Researchers at Cyren describe a phishing attack that resulted from the theft of a stolen iPad. The iPad was stolen on a train in Switzerland, and briefly appeared on Apple’s location services in Paris a few days later. The owner assumed the iPad was lost for good, but sent a message to the iPad with her phone number just in case.
More than six months later, the owner received a text message claiming to be from Apple Support, claiming that her iPad had been found. The message included a link to a spoofed iCloud website that asked for her Apple login details. Fortunately, she didn’t fall victim to this attack.

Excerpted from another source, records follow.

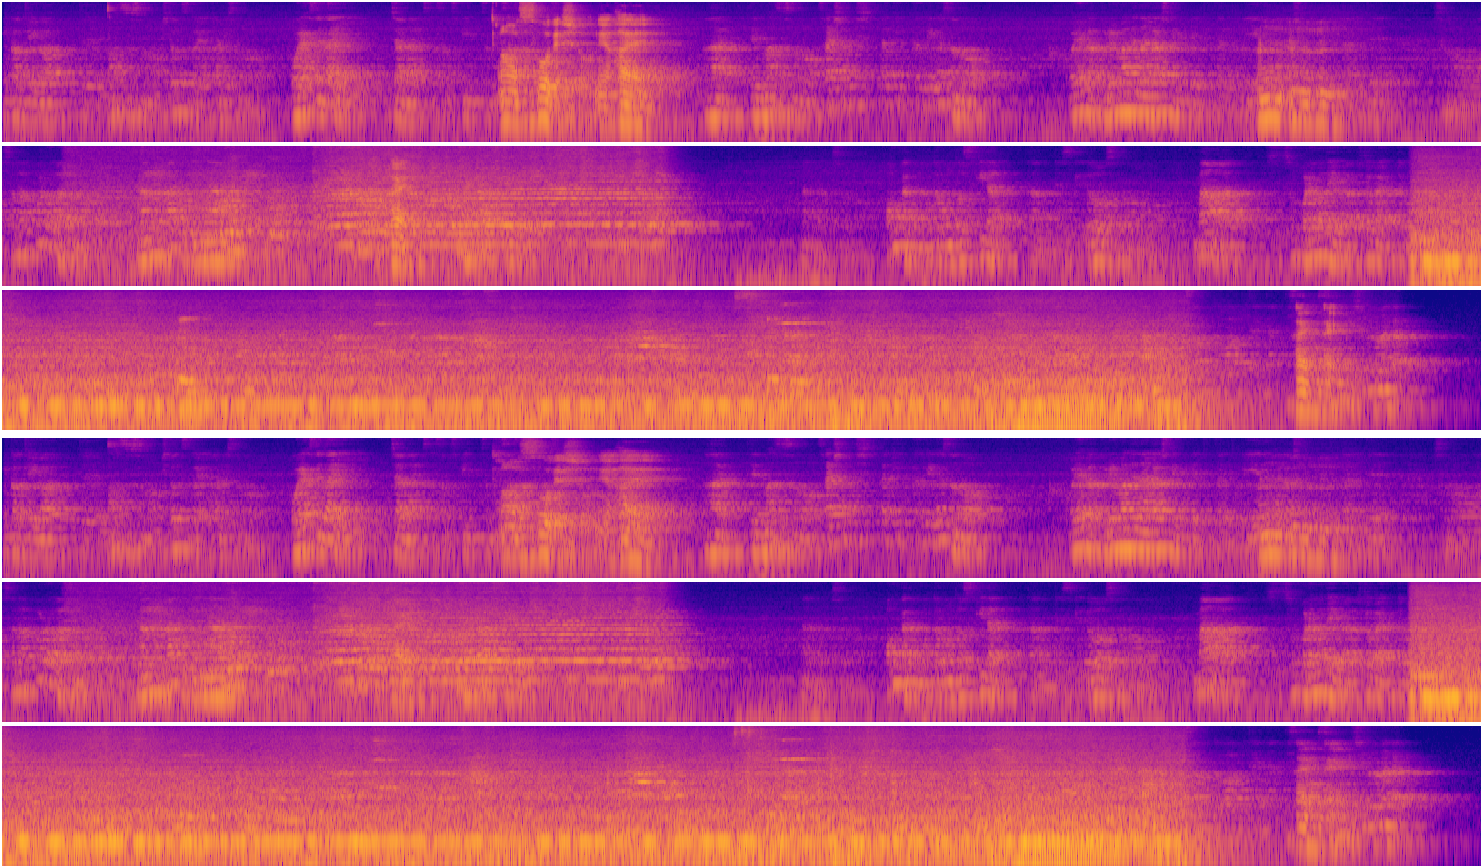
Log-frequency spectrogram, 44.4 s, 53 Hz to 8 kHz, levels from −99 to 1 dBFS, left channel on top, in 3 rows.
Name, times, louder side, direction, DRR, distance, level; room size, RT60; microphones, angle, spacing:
voice 1, 0.1-0.5 0.8-1.5 1.9-2.5 2.9-3.4 3.9-4.1 4.8-5.3 7.0-7.2 7.6-8.5 9.2-9.7 10.7-11.6 11.9-12.9 13.7-13.8 14.6-15.7 16.1-17.4 18.5-18.7 19.4-20.5 20.9-21.5 23.6-24.7 25.1-25.3 25.6-26.3 26.7-27.1 27.8-30.2 30.5-30.9 31.3-31.6 32.3-35.0 35.3-35.4 35.7-35.8 36.2-36.3 36.5-36.7 37.2-38.2 38.5-38.8 39.1-40.2 40.9-42.2 42.5-43.6, right 1 dB, 5° right, -8 dB, 0.9 m, -39 dB
voice 2, 4.9-6.5 12.5-13.4 18.6-18.9 31.3-31.6 37.2-37.7 42.5-43.0, left 4 dB, 75° left, 5 dB, 0.3 m, -31 dB
sound 1, 15.4-21.4, equal, 20° left, 1.1 m, -34 dB
sound 2, 28.8-41.4, right 2 dB, 75° right, 0.4 m, -27 dB
4.2 x 2.4 x 2.6 m, 1.4 s
head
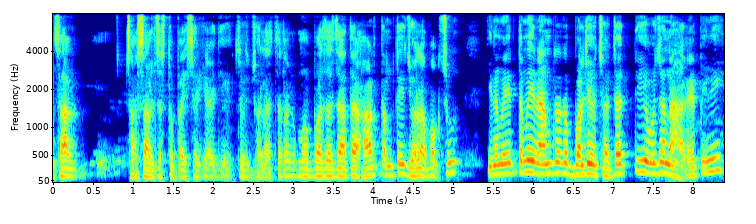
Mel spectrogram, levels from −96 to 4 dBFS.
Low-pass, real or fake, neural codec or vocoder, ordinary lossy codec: none; real; none; none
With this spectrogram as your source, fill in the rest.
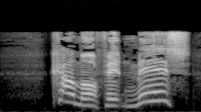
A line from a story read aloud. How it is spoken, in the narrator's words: howled Fred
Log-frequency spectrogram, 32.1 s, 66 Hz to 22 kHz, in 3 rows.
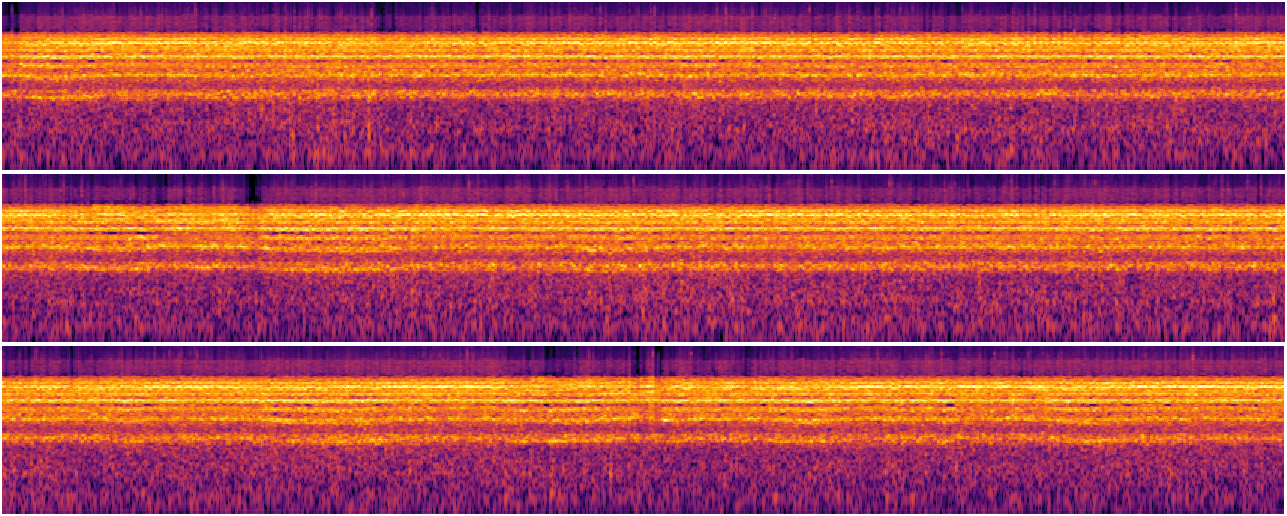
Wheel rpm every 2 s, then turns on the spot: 230, 230, 230, 230, 230, 230, 220, 230, 230, 240, 230, 230, 230, 230, 230, 230.
none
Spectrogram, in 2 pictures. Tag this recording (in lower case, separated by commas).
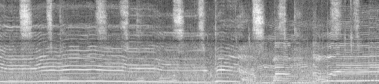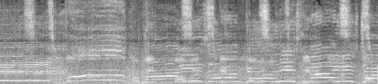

Cyren’s researchers then tied this attack to a sophisticated phishing kit designed to spoof multiple Apple services. The attacker receives the stolen data via a custom-made Telegram bot.
“A Telegram bot is useful for this purpose since it allows for easy broadcast via the cloud – in technical terms, a http API,” the researchers write. “It's surprisingly easy to set up a Telegram bot for this purpose, the process can be done in about one minute. [A]fter creating a bot, you receive an authentication token. The authentication token allows you to control the bot and send messages. The reason that the attackers are using it is because Telegram has an HTTP-based interface which allows bot owners to send messages just using a HTTP request that includes the token of the bot, a chat id, and the message. This is all completely free of charge and the bot owner doesn’t need their own separate server to handle the communication. It is also user friendly for the attacker as he conveniently receives the victim info in a telegram chat.”
After stealing the credentials and logging into the victim’s account, the phishing kit will automatically remove the linked iCloud account from the device. This allows the attacker to “reset the stolen devices and set them up as new devices so they can be sold.”